The Guardian ★★★★ _
The stage is empty, except for the oversized stool and the naked woman (Silvia Gallerano) who sits under harsh spotlights. There is nowhere to look but her, nothing to hear but her. And this woman demands to be watched. She demands to be listened to. She demands you pay attention: because she is going to be a star.
Written by Cristian Ceresoli, La Merda is a true steam of consciousness and Gallerano tears right through it. She shouts out in self-important rage, then softly whispers asides. She barrels through words and phrases, relentlessly driving forward in unstoppable energy, each of the three acts of this one-hour show. It builds in intensity until Gallerano is screaming into the microphone, our ear drums about to burst and then, suddenly: blackout and silence.
This woman is at once repulsive and sympathetic. She creates crass impersonations, she tells us how she manipulates people to get what she wants, how she is obsessed with fame above all else. She also details how, as a teenager, she was sexually assaulted and as an adult she was raped.
She is irreparably obsessed with her body, so disgusted by her thighs that she used to visited a woman who slathered them with yellow cream and electrodes for 40 minutes a week. Her beloved father committed suicide when she was 13, and she still obsesses over the incident.

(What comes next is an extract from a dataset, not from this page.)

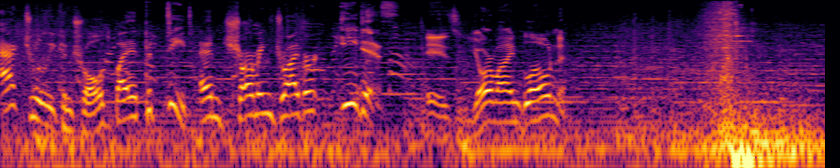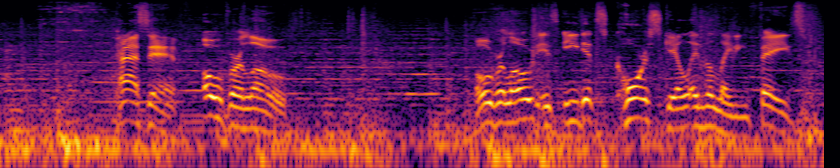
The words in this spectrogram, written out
actually controlled by a petite and charming driver, Edith. Is your mind blown? Passive Overload. Overload is Edith's core skill in the laning phase.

As self-loathing as she is self-loving, constantly conflicted, trying to laugh away her pain. Unapologetically, she takes up space, angry at her life and at the politics of Italy, knowing she is destined for something bigger.

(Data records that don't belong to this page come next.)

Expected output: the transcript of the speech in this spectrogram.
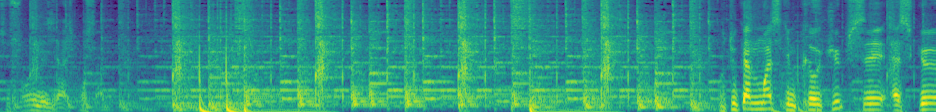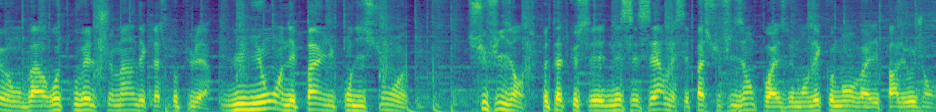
ce sont eux les irresponsables. Tout cas, moi, ce qui me préoccupe, c'est est-ce qu'on va retrouver le chemin des classes populaires? L'union n'est pas une condition euh, suffisante. Peut-être que c'est nécessaire, mais c'est pas suffisant pour aller se demander comment on va aller parler aux gens.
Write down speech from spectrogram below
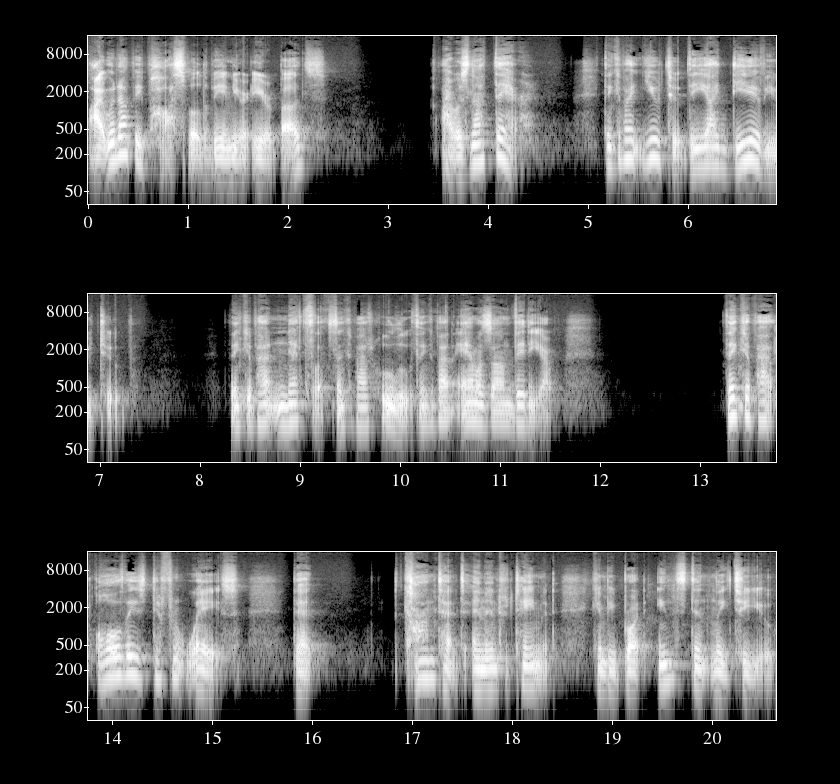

Gallerano sits naked, shamelessly demanding to be seen. But the focus is always on her face: often ferocious, frequently violent, sometimes contorting in laughter, but always utterly compelling.
La Merda runs until 8 March